“Going forward with the Taliban, we will continue to hold them accountable for their actions,” the official said, adding that American officials plan to directly inform Taliban leadership that such strikes will continue if deemed necessary under the terms of the Doha agreement.
Senior members of the Taliban’s Haqqani faction, which controls Afghanistan's interior ministry, knew Zawahiri was at the house and sought to remove evidence of his presence after he was killed, including by cordoning off the site and skirting his family members off to another location, the senior US official told reporters.
“For several years, the US government has been aware of a network that we assessed has supported Zawahiri,” the senior official said. Earlier this year, US intelligence picked up that Zawahiri’s wife, daughter and grandchildren had moved into a house in downtown Kabul. The jihadist leader soon followed.
He was observed "on multiple occasions for sustained periods of time" on the balcony of the house as US intelligence slowly built the case for his presence, according to the official, who added that Zawahiri is not believed to have emerged from the building after arriving there earlier this year.
The Al-Qaeda leader continued to produce propaganda videos from the safe house, the official said. Deputy US national security adviser Jon Finer and White House homeland security adviser Elizabeth Sherwood-Randall were first briefed on Zawahiri's suspected presence at the house in April, and President Biden was notified shortly thereafter, the official said.
Biden received several updates from top advisers and cabinet members over the subsequent months. In those meetings, the president expressed concern over the possibility of civilian casualties, inquiring about potentially overlooked details of the target environment, including lighting and weather, according to the official.

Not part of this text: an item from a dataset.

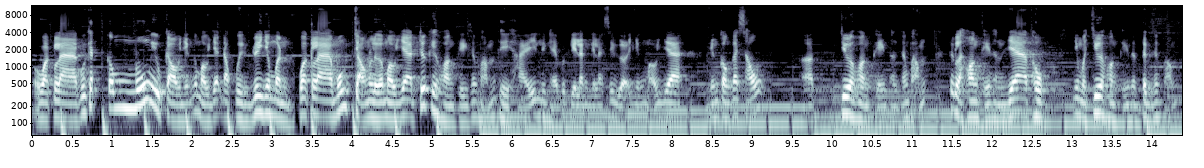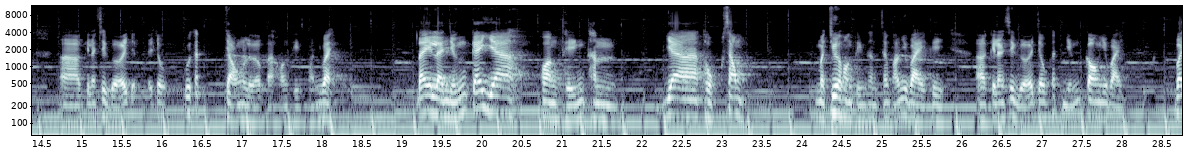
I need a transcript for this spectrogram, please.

As officials combed through the intelligence, the president's advisers discussed at length ways to kill the Al-Qaeda chief without threatening civilians in the building or in the surrounding neighborhood, seeking to avoid civilian deaths that marred the US withdrawal from Afghanistan and prior raids against senior jihadist leaders.
US officials even investigated the building's construction so as to prevent potentially deadly structural damage, like that which occurred during a Delta Force raid that led to the death of Islamic State leader Hajji Abdullah in northwest Syria in February. During a briefing on a potential operation on July 1, President Biden personally examined a model of the house in which Zawahiri was staying.

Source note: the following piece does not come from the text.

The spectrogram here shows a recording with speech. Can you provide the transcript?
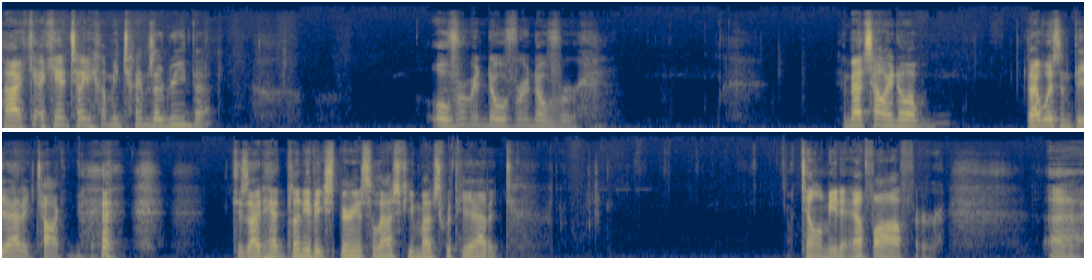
I can't tell you how many times I read that over and over and over. And that's how I know that wasn't the addict talking. Because I'd had plenty of experience the last few months with the addict telling me to F off or uh,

On July 25, Biden finally gave the green-light for a drone strike to kill Zawahiri after once more inquiring about measures that could be taken to prevent civilian harm, the official said, adding that no US troops were involved on the ground.
“Zawahiri’s death deals a significant blow to Al-Qaeda and will degrade the group’s ability to operate, including against the US homeland,” the official said.

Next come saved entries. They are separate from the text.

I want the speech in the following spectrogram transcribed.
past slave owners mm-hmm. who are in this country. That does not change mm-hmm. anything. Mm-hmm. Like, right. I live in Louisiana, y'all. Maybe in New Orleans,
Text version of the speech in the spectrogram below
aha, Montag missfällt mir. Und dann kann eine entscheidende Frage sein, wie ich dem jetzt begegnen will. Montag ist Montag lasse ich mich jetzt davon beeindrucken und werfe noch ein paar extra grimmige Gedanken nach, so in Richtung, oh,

"I applaud the US military and intelligence community for a successful operation in Afghanistan to eliminate Al-Qaeda leader Ayman al-Zawahiri. Zawahiri was an evil terrorist and co-conspirator of the September 11, 2001 terrorist attacks with the blood of thousands of Americans on his hands," US Senator Marco Rubio, vice chair of the Senate select intelligence committee, said in a press release on Monday.
Mick Mulroy, a former CIA paramilitary officer who later served as the Pentagon's Middle East policy director, called the strike "a major success of US counterterrorism efforts" and "a result of countless hours of intelligence collection over many years."
"He likely believed we would never be able to track him down," said Mick Mulroy, now an ABC News contributor. "He was wrong."
"The message for Al-Qaeda and all its affiliates should be that the US will never relent in its mission to hold those accountable who would seek to harm the United States and its people," Mulroy said.
This story was updated on Monday evening to include additional details of the US strike.